I have been using Transtint dyes for the past five years in my cabinet finishing.
My usual finishing schedule:
1. Sand wood to 150.
2. Mix Transtint per directions with distilled water.
3. Apply liberally on wood, with sponge, or rag, or foam brush. Thoroughly coat wood, to even out color as best I can.
4. Wipe off excess dye.
5. After dye is dry, spray on sealcoat cut 50% with alcohol.
6. Scuff sand with 220.
7. Apply gel stain.
8. After stain is dry, apply sealcoat.
9. Apply waterborne top coats.
Most of the time this method works very well. Right now, I am making samples for a project I am building of hard maple. The color to be is a golden to medium brown tone. I donít really like the way the samples are coming out, they are too blotchy after the dye goes on in my opinion, so I am looking for some help.
My questions are:
a. If I pre-wet the wood, with water before applying the dye, will that help? If so, how long do I wait to apply dye after wetting the wood?
b. If I spray the dye, can someone help me with technique on spraying the dye?
I have tried this a few times in the past, and I had a hard time trying to get an even pattern. I have read that guys recommend spraying several light coats, so how do you know when you have reached your final color? When flooding on the dye by hand, I can tell when the wood stops absorbing color, but with spraying I donít know how to tell, unless I spray it on heavy enough to have to wipe it off. I should mention that I donít have a spray booth, so I am limited to the water based dye. I also was wondering if with the dye the blotchiness is reduced by spray no wipe method? I appreciate any feedback!

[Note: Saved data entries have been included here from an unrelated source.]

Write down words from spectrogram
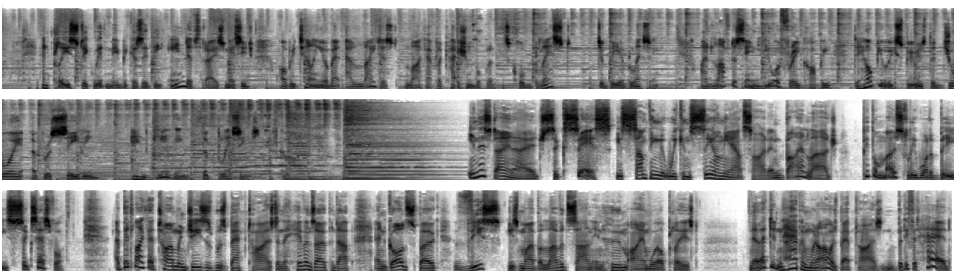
And please stick with me because at the end of today's message, I'll be telling you about our latest life application booklet. It's called Blessed to Be a Blessing. I'd love to send you a free copy to help you experience the joy of receiving and giving the blessings of God. In this day and age, success is something that we can see on the outside, and by and large, people mostly want to be successful. A bit like that time when Jesus was baptized and the heavens opened up and God spoke, This is my beloved Son in whom I am well pleased. Now that didn't happen when I was baptized, but if it had,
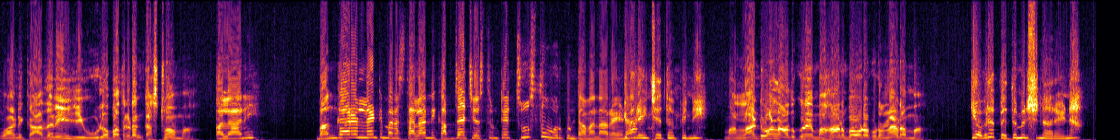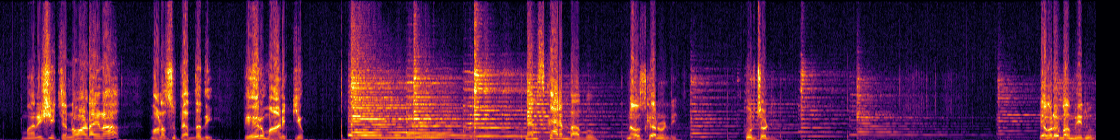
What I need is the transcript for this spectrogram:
వాడిని కాదని ఈ ఊళ్ళో బతకడం కష్టం అమ్మా. అలా అని బంగారం లాంటి మన స్థలాన్ని కబ్జా చేస్తుంటే చూస్తూ ఊరుకుంటావా నారాయణ? ఏం చేద్దాం పిన్ని? మనలాంటి వాళ్ళని ఆదుకునే మహానుభావుడు ఒకడు ఉన్నాడమ్మా. ఎవరా పెద్ద మనిషి నారాయణ? మనిషి చిన్నవాడైనా మనసు పెద్దది. పేరు మాణిక్యం. నమస్కారం బాబు. నమస్కారం అండి. కూర్చోండి. ఎవరమ్మా మీరు?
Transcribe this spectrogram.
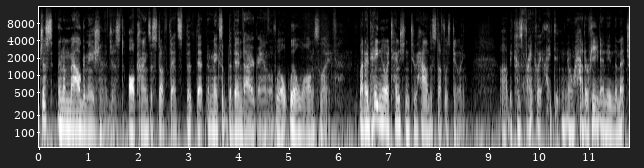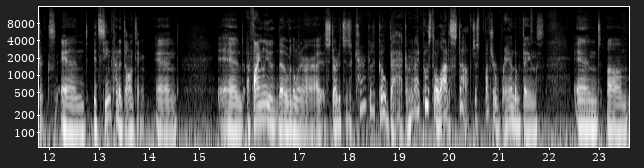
just an amalgamation of just all kinds of stuff that's that, that makes up the Venn diagram of Will Will Wong's life. But I paid no attention to how the stuff was doing. Uh, because frankly, I didn't know how to read any of the metrics, and it seemed kind of daunting. And and I finally, the, over the winter, I started to kind of go back. I mean, I posted a lot of stuff, just a bunch of random things, and um,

From contributor K:
You are probably going to receive dozens of different methods on this and most of them will work; you just have to find which one works for you. Here are my thoughts:
1. Maple is a splotchy wood, no matter how stain/dye is applied directly to the wood.
2. Dye stains are meant to be flooded on. By trying to spray it on lightly, you stand the chance of streaking and uneven color, depending on your spraying expertise. The larger the project, the more difficult it can be to achieve uniform results. If you want a lighter color, thin the stain. Others may prove me wrong, but I personally don't think that pre-wetting the wood will solve the splotch issue (some areas will still be wetter than others). Having said that, maybe it would act much as a wood pre-conditioner does.
3. Using a water-based finish over a water-based stain can cause bleeding. The rule of thumb is to not use the stain and finish that use the same type of solvent.
4. You can try using a lighter stain as your base color, then add tint to your finish to achieve your desired tone. Using this method, it is best to tint the thinned finish less, and control the color by the number of (thinned) coats. Then apply your regular topcoat. Caution, it is easy to add "just one more tint coat", then find out that the piece now is too dark.
5. Test, test, test. The technique that appears to be ok on a 12"x12" sample piece may not work as well on a large project.
5a. I think that I would sand maple to 220.
When using a solvent like acetone, the solvent flashes off so quickly once it hits the wood that the dye does not have a chance to soak up into the open pore areas of the wood causing that blotching. If you want to use a gel stain after your seal coat go ahead.
This is one area where you have to practice on both solid wood and plywood as a veneer will take the dye different than the solid. I know that everyone in this forum helped me out a lot when I was in the same position as you right now. Practice and experimentation is key but I would limit the amount of water on maple and birch. I would go to a 180 or 220 before the dye. Pre-wetting isnít good, don't do it. I make a sample board and topcoat only half of it so you can see what the final color is as well as the dry stain color. Keep it beside you as you work. With acetone you can go back and tone your topcoat slightly if you are too light. Your spray pattern should be fairly high volume of air to finely atomize the dye. It should not be so low that you see large droplets (say 1-2mm is too large) it should look fine, not like drops.
Grit size is used by some as a color control - the finer the grit, the lighter the color for a given stain. This holds true more for pigmented stains than dyes. As the sanding scratches become smaller and finer, there is less area for the pigment to lodge in. Personally, I seldom rely on this method; since I almost always do toning after staining, that becomes my method of color-control.
One might ask, "If 220 is good, won't 400 (or 500, 600, etc) be better?" The answer is, "No." At some point you will start burnishing the wood - sort of creating a barrier against stain absorption and adhesion. Since the burnishing would be uneven, the resulting staining would be uneven, and the results would be un-satisfactory, and the customer would be unhappy.
2. Water dye is useless on maple use spray NGR. You can still use the Transtint but you need an acetone/glycol ether solvent mix. 8 parts acetone, 1 part butyl cellosolve and 1 part glycol ether PM.
3. Spray using an HVLP gun at low pressure - 5 psi at the aircap which for most guns is 15-20 psi at the gun.
4. Spray in multiple light passes. Never have liquid dye sitting on the surface.
5. With this method maple can be stained as dark as you like with perfect uniformity.